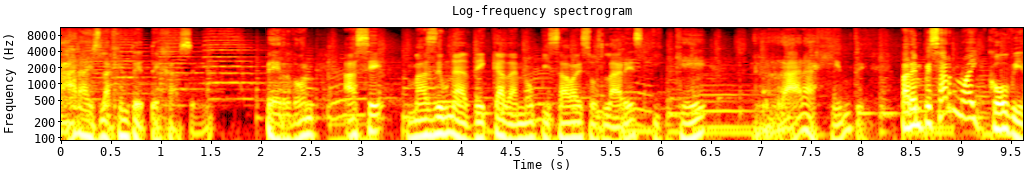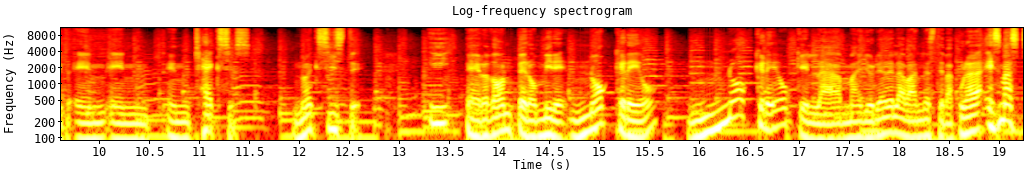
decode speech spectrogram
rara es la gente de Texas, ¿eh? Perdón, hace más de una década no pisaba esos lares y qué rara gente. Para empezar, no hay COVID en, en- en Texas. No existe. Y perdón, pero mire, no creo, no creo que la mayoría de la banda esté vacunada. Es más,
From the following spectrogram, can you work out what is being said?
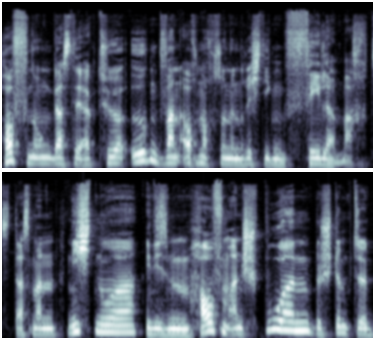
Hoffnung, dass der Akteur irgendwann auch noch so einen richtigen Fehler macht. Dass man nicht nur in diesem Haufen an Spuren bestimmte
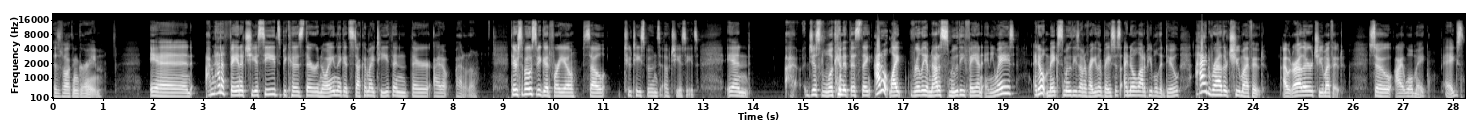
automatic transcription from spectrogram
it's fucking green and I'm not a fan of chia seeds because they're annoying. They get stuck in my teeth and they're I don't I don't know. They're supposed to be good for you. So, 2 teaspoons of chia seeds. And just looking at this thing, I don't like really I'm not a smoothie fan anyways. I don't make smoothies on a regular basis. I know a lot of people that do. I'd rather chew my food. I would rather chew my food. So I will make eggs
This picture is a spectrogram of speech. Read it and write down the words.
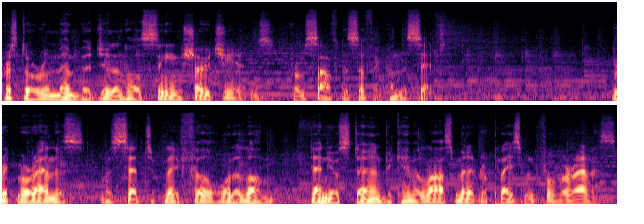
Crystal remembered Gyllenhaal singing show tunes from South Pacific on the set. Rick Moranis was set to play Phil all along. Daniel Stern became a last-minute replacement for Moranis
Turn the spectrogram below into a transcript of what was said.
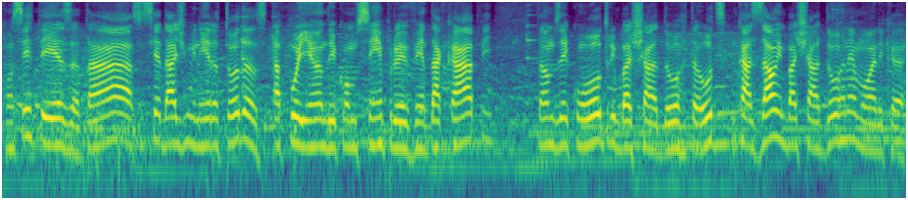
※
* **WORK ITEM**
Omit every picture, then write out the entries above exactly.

* **WORKED SOLUTION**
decode speech spectrogram
rara es la gente de Texas, ¿eh? Perdón, hace más de una década no pisaba esos lares y qué rara gente. Para empezar, no hay COVID en, en- en Texas. No existe. Y perdón, pero mire, no creo, no creo que la mayoría de la banda esté vacunada. Es más,
From the following spectrogram, can you work out what is being said?
Hoffnung, dass der Akteur irgendwann auch noch so einen richtigen Fehler macht. Dass man nicht nur in diesem Haufen an Spuren bestimmte
automatic transcription from spectrogram
it's fucking green and I'm not a fan of chia seeds because they're annoying. They get stuck in my teeth and they're I don't I don't know. They're supposed to be good for you. So, 2 teaspoons of chia seeds. And just looking at this thing, I don't like really I'm not a smoothie fan anyways. I don't make smoothies on a regular basis. I know a lot of people that do. I'd rather chew my food. I would rather chew my food. So I will make eggs
This picture is a spectrogram of speech. Read it and write down the words.
Crystal remembered Gyllenhaal singing show tunes from South Pacific on the set. Rick Moranis was set to play Phil all along. Daniel Stern became a last-minute replacement for Moranis
Turn the spectrogram below into a transcript of what was said.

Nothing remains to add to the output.